Get The Garage Space Ready For Working On Cars
There’s nothing more exciting than diving under the hood to work on your own car. Not only do you get the satisfaction of repairing the car yourself, you potentially save money that you would otherwise be paying to a mechanic.
Without the right tools and a good space to work, though, it’s not nearly as satisfying. Thankfully, by following a few simple steps, you can easily turn your garage into a place that would rival your local repair shop.
Getting Your Garage Ready for Working on Your Car
Step 1: Make a Space
This step is essential if you live in an area where your homeowner’s association or local code enforcement officers have rules about working on cars. Many places ban it completely unless you’re in a garage, so make sure to check up on your local rules or laws.
If you’ve got a garage, chances are it’s full of items that you don’t have room for in the house, but can’t bear to get rid of. Start step one by going through all of that stuff. Clear out your garage so you can pull your car into it and work comfortably.
Once you’ve made some room, it’s time to organize! Plenty of sites offer step-by-step instructions, but the basic idea is always the same: Get stuff off the floor and make it easy to find the things that you’re looking for.
Also, consider purchasing — or building, if you’re handy — a good solid workbench. There are going to be times where you’ll need to disassemble parts with small pieces, and you don’t want to do that over the engine compartment where you could lose pieces!
Step 2: Flooring
Flooring for your garage is really a matter of personal preference, but it can make things easier in the long run. If the concrete is cracked, driving your cars over it can make it worse. There are more than a few different options for flooring, but the two most popular are interlocking flooring and epoxy coating.
Interlocking flooring is usually made of rubber or some sort of rubber composite. It’s easy to clean and makes standing and kneeling on the concrete floors more comfortable since it acts as a cushion. The only downside is that it tends to be very expensive, especially if you have a large garage.
Epoxy coating the concrete in your garage is a cost-effective way to protect the floor, and can usually be completed by one person over a weekend. Like the interlocking flooring, it’s easy to clean if you spill oil or other chemicals. It’s also a fairly effective sealant for any cracks that you may have in your concrete.
Step 3: Lighting
You can’t work on a car if you can’t see what you’re doing. If the lighting in your garage is sub-par, improving the lighting should be your next step.
First, look into overhead lighting. Fluorescent light fixtures are fairly easy to install. If you have electrical experience, you could wire them to a switch for ease of use. If not, look into corded fluorescent fixtures that just need to be attached and plugged in.
Next, invest in a good portable light. Don’t waste your money on flashlights, because they’ll just run out of battery right when you need them most. Instead, look into a good drop light or clip on lamp that you can attach wherever it is needed. That spotlight will probably get more use than your overhead lighting.
Step 4: Tools
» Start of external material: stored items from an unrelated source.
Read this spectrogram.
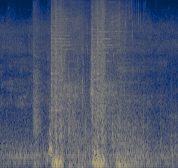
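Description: A sword swings and strikes with heavy blows.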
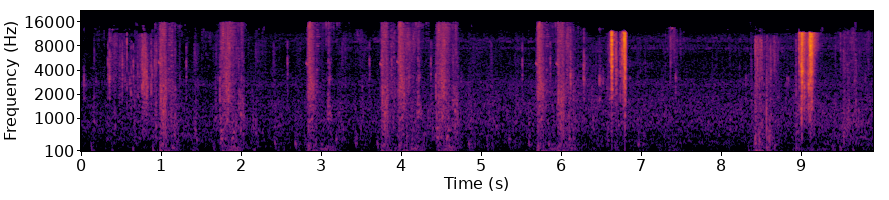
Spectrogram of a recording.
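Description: Wooden planks snap into place with sharp, hollow knocks.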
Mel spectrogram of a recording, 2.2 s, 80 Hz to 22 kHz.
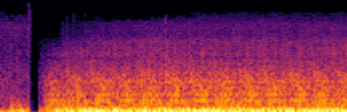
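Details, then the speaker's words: Chevy/GMC Duramax diesel truck in cold weather with a slight charging issue and drained batteries, just started after charging. Oil pressure rises to 80, and it settles into a steady, deep, even idle with no knocks or misses; alternator and engine sound good. "Oil pressure's doing good now, guys. Whew. Oh my God. That seemed like it took forever. Alternator's doing good. Engine sounds good."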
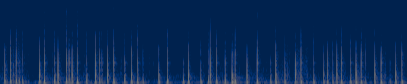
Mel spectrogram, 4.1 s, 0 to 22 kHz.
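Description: Fingertips and nails tap rapidly on a small, hollow, black hard plastic earphone case placed behind the microphone. About 25 quick, dry taps come in an uneven rhythm, each a low hollow knock with a bright clicky edge that dies away almost instantly.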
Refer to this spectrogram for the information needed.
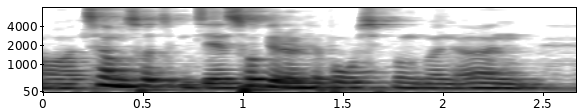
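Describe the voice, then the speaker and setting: Lively intonation comes through amid noticeable background noise and audible room echo. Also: woman. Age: 60s. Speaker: church deaconess. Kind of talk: testimony.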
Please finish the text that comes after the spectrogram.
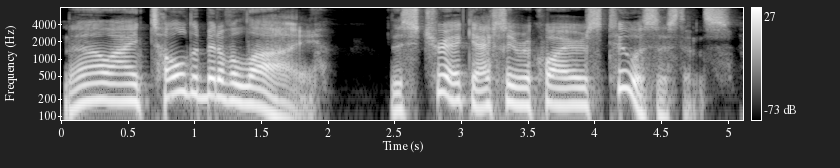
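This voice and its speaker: A man playing a showy stage magician, addressing the crowd in grand, drawn-out, theatrical patter for an audio roleplay. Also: on the high side, huge pitch swings, a little mellow, no room sound, clean studio sound. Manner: grand projected patter, drawn-out dramatic phrasing. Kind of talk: ASMR roleplay stage performance.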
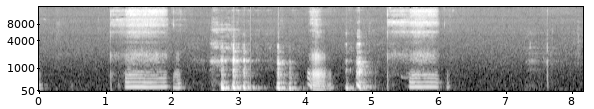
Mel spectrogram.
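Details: A puppy snoring.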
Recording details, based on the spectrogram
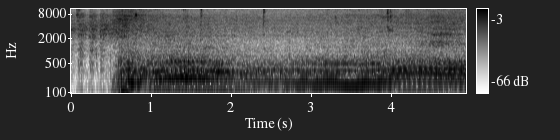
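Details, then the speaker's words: Acura RSX Type-S with Motordyne exhaust and test pipes: the petrol engine fires up and settles into a loud, raspy idle from an exhaust leak; owner may buy new clamps. "sure has an exhaust leak I should try to get that fixed"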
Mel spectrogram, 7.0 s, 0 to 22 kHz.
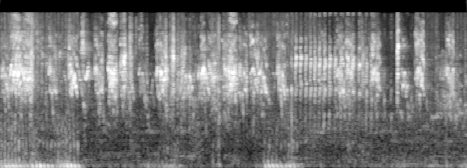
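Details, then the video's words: Budgies from twenty pairs chirp and squawk in repeated bright bursts, a busy flock chorus over low bumps at the start and around the fourth second. "20 Budgie pairs chirping sounds | Beautiful parrot singing"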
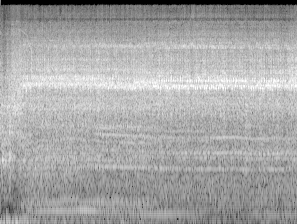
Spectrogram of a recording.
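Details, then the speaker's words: Serpentine belt squeal at idle: a steady high-pitched squeal that stops immediately when water is sprayed onto the ribbed inside of the belt, pointing to a bad belt rather than a pulley or tensioner. "just performed the water test on this car and as you saw when we applied the water onto the inside of that belt the squeaking noise immediately stopped so that's uh that's going to point us in the direction of it being a bad belt"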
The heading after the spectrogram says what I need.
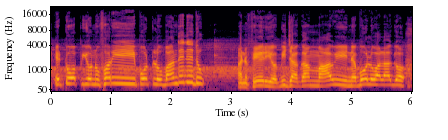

You can’t work on a car without your tools. If you’ve been working on cars for a while, then you probably have at least a few of the things we’re about to list. If not, here’s a basic idea of what you’re going to need to get your garage up and running:
• Hydraulic Jack/Bottle Jack: Always err on the side of caution when it comes to choosing your jack. If you’re going to be working on a variety of cars, consider buying a jack with a higher weight limit.
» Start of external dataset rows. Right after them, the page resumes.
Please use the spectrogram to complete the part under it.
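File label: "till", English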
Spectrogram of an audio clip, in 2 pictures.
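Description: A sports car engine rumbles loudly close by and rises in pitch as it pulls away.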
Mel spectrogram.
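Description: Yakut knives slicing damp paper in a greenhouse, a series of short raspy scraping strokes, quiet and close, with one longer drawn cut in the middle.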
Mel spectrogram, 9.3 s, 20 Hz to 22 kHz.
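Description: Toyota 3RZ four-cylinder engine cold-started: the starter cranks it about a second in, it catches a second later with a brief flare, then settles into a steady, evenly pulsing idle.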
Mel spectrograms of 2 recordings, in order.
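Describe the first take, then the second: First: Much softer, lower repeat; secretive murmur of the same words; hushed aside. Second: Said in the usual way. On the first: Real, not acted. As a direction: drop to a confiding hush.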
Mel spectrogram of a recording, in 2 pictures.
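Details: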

• Jack stands: Never work on a car if it’s just up on a jack. This cannot be said enough times. Jack stands are not expensive, and whatever money you’d save on them is not worth your life if the car falls off the jack while you’re under it.
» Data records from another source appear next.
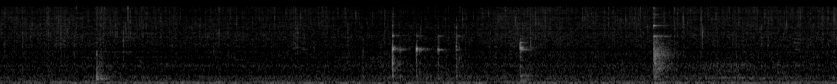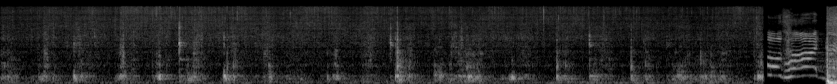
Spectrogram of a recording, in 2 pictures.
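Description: Sliced onions and freshly added garlic sizzling in oil in an aluminium pot, with a few light clicks of a wooden spatula. About eight seconds in, steady stirring starts, the spatula scraping and knocking against the pot. Just before the end, a short warbling electronic sound cuts in.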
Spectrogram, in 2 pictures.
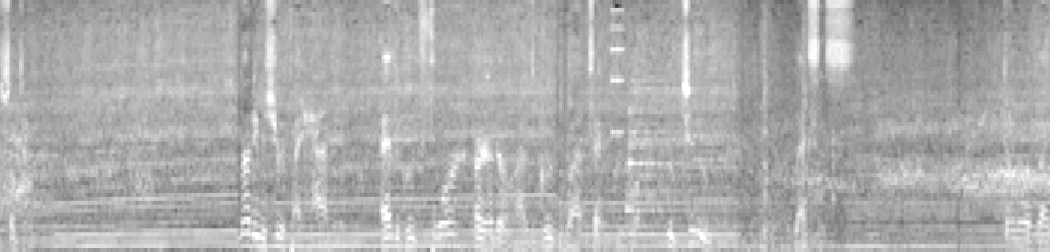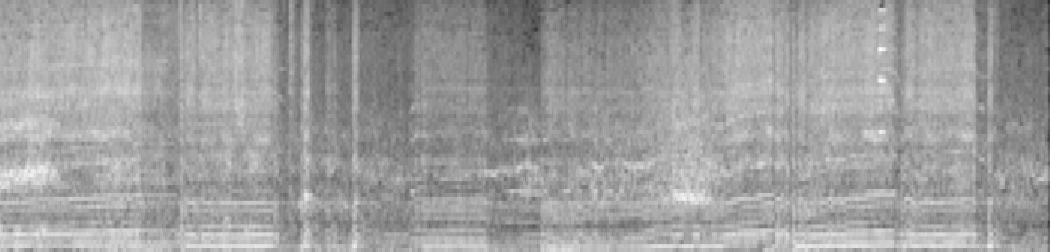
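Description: Tyres squeal through corners.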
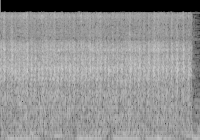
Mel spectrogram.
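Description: Banknote counting machine running a stack of bills through at speed: a rapid, even paper flutter over a whirring motor, starting and stopping abruptly.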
• Ramps: They’re not always necessary, but they can be useful for tasks that require you to get under the car. They’re more stable than jack stands, but you can’t use them if you’re going to be doing anything that requires taking the wheels off.
• Tool Set: Don’t skimp when you’re choosing your tools: You get what you pay for. Also, look for warranties, because no matter how careful you are with your tools, you will occasionally break them.
• Air Tools: These are optional, but extremely helpful if you’re going to be working on a lot of cars or tackling large projects.
• Specialty Tools: Tools like O2 Sensor Wrenches and Spring Compressors are useful, if you happen to working on the specific part that they’re designed for. If you’re not doing a lot of O2 sensors though, there’s no real reason to buy the tools. Plus, most of these can be rented for a fully refunded deposit from your local auto parts store.
Step 5: Get to Work!
If you’ve followed these steps, then you should have everything that you need to set up your garage before you climb under the hood.
If you’re still missing some steps, feel free to go back and read them again. And if you have everything, than what are you still sitting around here for? Go fix that car!